On the Road

My early travels

The title of this page is intentionally borrowed from the late writer Jack Kerouac. Best known as the author of the 1957 novel, On the Road, Franco-American writer Kerouac is often credited with inspiring the "Beat Generation."

Not all know, however, that Kerouac was considerably more conservative than some of his better-known "beatnik" contemporaries such as poet Allen Ginsberg. Nonetheless, Kerouac's On the Road inspired a sense of travel and adventure in me while I was still a teenager.

At age 17, in 1972, I bicycled from London to Morocco, and then hitched rides on trucks, hopped an iron ore train in Mauritania, and ended up in Senegal and Gambia. My plans to work or stowaway on a boat to Recife, Brazil were thwarted when I was robbed sleeping under a full moon on a beach in Dakar, Senegal.

I became wiser as a result of that experience, but no less adventurous. After working and saving enough money to travel again, I set out in 1973 to "do" the overland route to India, which was then very popular with adventure travellers. The close-up view of poverty in India was a shock I had never experienced, even in West Africa. My initial response was to flee to the mountains of Nepal, where I discovered a love for trekking in the Himalayas -- of course being my own "Sherpa" and living on less than $2 a day. (Photo above). When I returned to India a while later, I fell in love with that country -- its rich culture, beauty and diversity -- despite its poverty.

Still prior to my 20th birthday, I set out to discover Latin America with only $700 in my money belt. In 1974, the wars that tore apart Central America in the 1980s had not yet erupted. Lingering tension from the 1969 "Soccer War" led me to skip Honduras by riding on a badly leaking launch across the Gulf of Fonseca from El Salvador to Nicaragua. I also skipped Panama, going directly from Costa Rica to Colombia, detouring to explore the culturally very distinct east coast of Nicaragua. In Colombia, I lived a while in a $6/month adobe hut among the pre-Columbian "idols" of San Agustín, eating avocados from the tree out back, and improving my Spanish by talking to the coffee pickers. After six months in Latin America, I lacked the money to return home, and had to sell off my possessions on the streets of Baranquilla, Colombia to raise enough money for a ticket to Miami. American Immigration authorities were not impressed when I arrived in Miami with the equivalent of 2 cents in Colombian centavos in my pocket. I was held in custody until my family could lend me the money for a direct plane ticket to Canada. Thus began my long-time hatred for Miami International Airport!

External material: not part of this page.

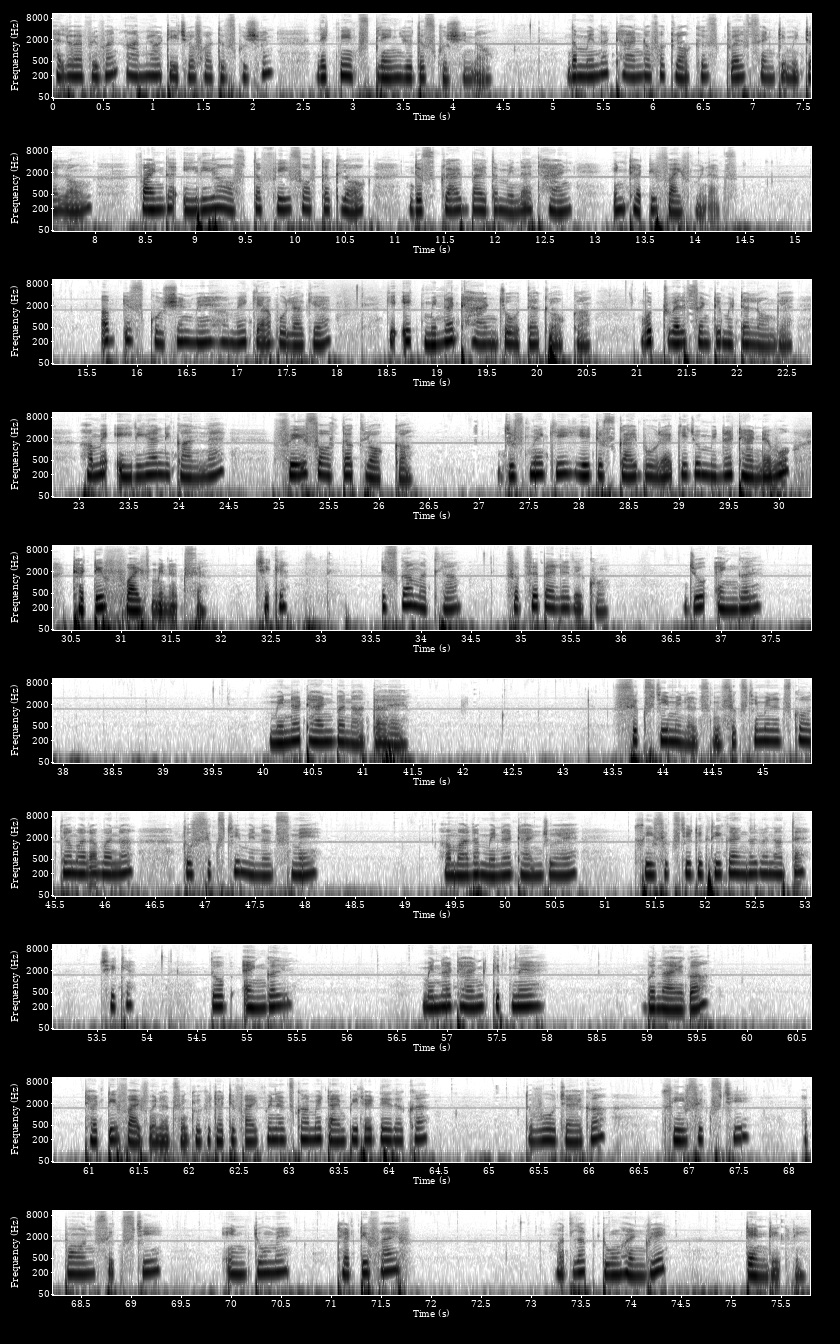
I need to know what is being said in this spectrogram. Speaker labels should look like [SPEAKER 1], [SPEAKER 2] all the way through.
[SPEAKER 1] Hello everyone, I'm your teacher for this question. Let me explain you this question now. The minute hand of a clock is 12 centimeter long. Find the area of the face of the clock described by the minute hand in 35 minutes. अब इस question में हमें क्या बोला गया है कि एक मिनट हैंड जो होता है क्लॉक का वो 12 सेंटीमीटर लॉन्ग है हमें एरिया निकालना है फेस ऑफ़ द क्लॉक का जिसमें कि ये डिस्क्राइब हो रहा है कि जो मिनट हैंड है वो 35 मिनट्स है। ठीक है? इसका मतलब सबसे पहले देखो, जो एंगल मिनट हैंड बनाता है 60 मिनट्स में। 60 मिनट्स का होता है हमारा बना तो 60 मिनट्स में हमारा मिनट हैंड जो है 360 डिग्री का एंगल बनाता है। ठीक है? तो अब एंगल मिनट हैंड कितने बनाएगा? 35 मिनट्स में, क्योंकि 35 मिनट्स का हमें टाइम पीरियड दे रखा है तो वो हो जाएगा 360 sixty upon sixty into में 35 मतलब 210 डिग्री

For a few years I worked in Canada, including a stint underground in Giant Mine, Yellowknife, NWT, and a summer hammering spikes on the Canadian Pacific Railway in Rogers Pass, B.C. -- not far from where the famous spike once united railway lines from the east and west. I also bought myself a decent used camera, and learned how to use it while studying journalism.

By 1977, the travel bug bit again, and I again decided to make the overland trip to India. This time I discovered the rugged beauty of Afghanistan and its friendly people. That country had been "closed" due to a coup d' état when I tried to visit it in 1973. In April 1978, only three months after I returned through Afghanistan, another coup set off a chain of events that led to the brutal civil war that continues today. Also on the way home, I tried to get a job teaching English in Teheran, Iran. I still have the newspaper clipping that obliquely refers to a anti-Shah demonstrations that occurred in January 1978, led by "Iran's enemies," and threatening a "return to the Stone Age." A fellow traveller joked that the demonstrators were chanting: "We want more oppression!" Of course that wasn't true, but given events that soon followed under the leadership of the Ayatollah Khomeini, it might have been!

The following web pages provide a glimpse of central and southern Asia in a more innocent time, 1977 and 1978. I've also included a few pictures taken in Europe on the way, as well as some from later travels in Europe, Latin America and the Caribbean. Enjoy!

Jack Kerouac




Return to Richard McGuire home page

Return to Richard McGuire Photo Gallery

© 1999 Richard McGuire
Last revised
March 10, 2010